1903 - Dedication of the Stone Church

The Washington Post, May 18, 1903

The new St. James Catholic Church at West Falls Church, Va., was dedicated yesterday morning by the Right Rev. Van de Vyver, Bishop of Richmond. The ceremonies were performed in the presence of a large congregation from West Falls and neighboring churches, and a large committee of clergy from near-by parishes in Virginia, the District of Columbia, and Maryland.

The new edifice, a handsome structure of light stone with stained glass windows, is the gift of Mrs. Thomas F. Ryan, of New York. It cost $17,000, and the entire sum was contributed by Mrs. Ryan. The first church of St. James at West Falls was built in 1871 on ground donated for that purpose by Mrs. Sarah Sewell. This church was under the control of the Jesuits until some time in the ‘80’s, when it passed under the management of the Diocese of Richmond, and the parish was assigned to Rev. Father Cutler of Alexandria, Va. In 1892 Rev. E. M. Tearney, the present pastor, was assigned to the station, and has remained there ever since. From the funds set aside by her every year for charitable, philanthropic, and religious work, Mrs. Ryan gave Bishop Van de Vver, the sum of $17,000 to expend as he desired. He concluded to erect a church for the congregation at West Falls and transferred the funds to the officers of that congregation. The handsome structure is the result.

The dedicatory services began yesterday morning at 10:00 o’clock. Bishop Van de Vyver proceeded with the dedication by the recitation of the litany, and the blessing of the church. The celebrant of the Mass was Rev. Charles Donahue, of Martinsburg, W. Va. The deacon, assisting him, was Rev. Michael Dineen of Baltimore, and the subdeacon, Rev. James Donahoe of Baltimore. The master of ceremonies was Rev. Joseph Mallon, of Tennallytown.

The dedicatory sermon was preached by Rev. T. X. McCarthy, of St. Aloysius Church, Washington. He first dwelt on the building as the temple of God, and the means by which the congregation could secure the blessings of the various sacraments. “The church,” he said, “is the foundation of all religious and civil faith.”

 Bishop Van de Vyver spoke briefly after the conclusion of the address by Father McCarthy.

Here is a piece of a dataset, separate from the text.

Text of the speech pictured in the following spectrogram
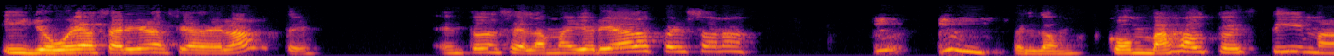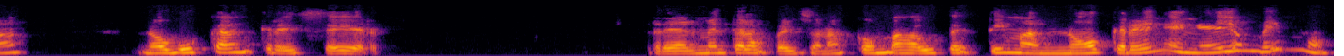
y yo voy a salir hacia adelante. Entonces, la mayoría de las personas perdón, con baja autoestima no buscan crecer. Realmente las personas con baja autoestima no creen en ellos mismos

Without mentioning the name of the donor, he asked the congregation to remember the benefactress in their prayers, especially since she expected no material return from this expenditure. He exhorted the members to be faithful to their vows and to be punctual in their attendance to Mass on Sunday and through the week.

The music was under the direction of Miss Ada Jones. Miss Katharyn Lackey, of Tennallytown, was the organist. The members of the choir were Mrs. M. Saxton, Misses Ada Jones, Louise Jones, Lillian Burke, Mr. M. Saxton and Mr. Howard Burr. The church choir was assisted by the choir from Tennallytown. During the services Gounod’s mass was sung. The offertory consisted of Giorza’s “Regina Coeli.”

 At 7 o’clock, Rev. Father Elliott, Paulist, of the Catholic University, preached in the new church. At the services, the choir rendered Giorza’s solemn high vespers.